So for the all important rise in P in the first formula, the second formula shows that in difficult times, P will likely be increased through controlling costs. In healthier economic times, gains in productivity and prices usually increase P at a 2 to 4% rate, which is what the Federal reserve targets. This in turn translates to some gain in wages. Market growth translates to an increase in laborers. But in difficult financial times, increasing P is likely to mean a downward push on the number of laborers, the number of labor hours, and labor dollars per hour. So we will see how that is a problem.

Since the 2001 recession, labor has failed to see increased waqes from gains in productivity.

Consumption Depends on Consumer Wages


  • C: Consumption, which drives corporate profits (In this case, per item or service)
  • Profit: Gross Revenue minus Costs, then taxed to get net income
  • R: Revenue, which is all the funds coming into a business, mostly through sales
  • CDF: Consumer Discretionary Funds
  • I: Industry, Business to Business

In this formula, you can see that consumption goes up with consumer wages, either directly or filtered through another B to B company. So when you put this in the first formula, consumption goes up or down with wages. But when the business squeeze is on wages, as in the second formula, consumption can't go up. So profit can't go up, and stock prices can't go up. It's a feedback loop. Higher wages stimulate consumption, which stimulates higher wages.

The primary dependency in this formula is wages, not stock prices. Everything in the economy, from GDP to stock prices to the well-being of citizens, depends on wages and the number of employed. Wages run the economy.

There are two common approaches to calculating GDP, to look at the nation's economic health:

Expenditure approach to calculating GDP starts with expenditures: GDP = consumption, investment, government spending and net exports.

Income approach to calculating GDP starts with earned income: GDP = wages, rents, interest, profits.

The nation's health is not in the stock market or in industry, or in how much the nation produces. It's in the well-being of the population, and the ability of the consumer to buy products and services.

Nation's health = individual Wealth + Discretionary Income + Spending

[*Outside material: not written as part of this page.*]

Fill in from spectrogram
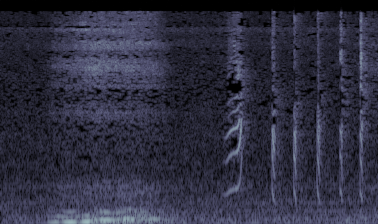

The nation's health being a product of the stock market, is a recipe for Mr. Toad's Wild Ride. The economy shouldn't be jolting along by investor whims. But the stock market has become more and more the focus of business. Key indicators such as wage increases from increases in productivity, and labor participation rate, have lagged horribly in the last 15 years. So we can keep doing what were doing, channeling money into the financial institutions all we want, but if it doesn't get to the consumer, all it does is increase the temporary wealth of investors and companies as vapor. That increased vapor either gets taken out of the market and hoarded by investors, or disappears with the fall of stock prices when consumers quit buying. We have to target full employment and wage increases or we keep going down. Since there isn't a 1:1 cost of wages to industrial profit, it's less, all participants should get wealthier with increased employment and wages.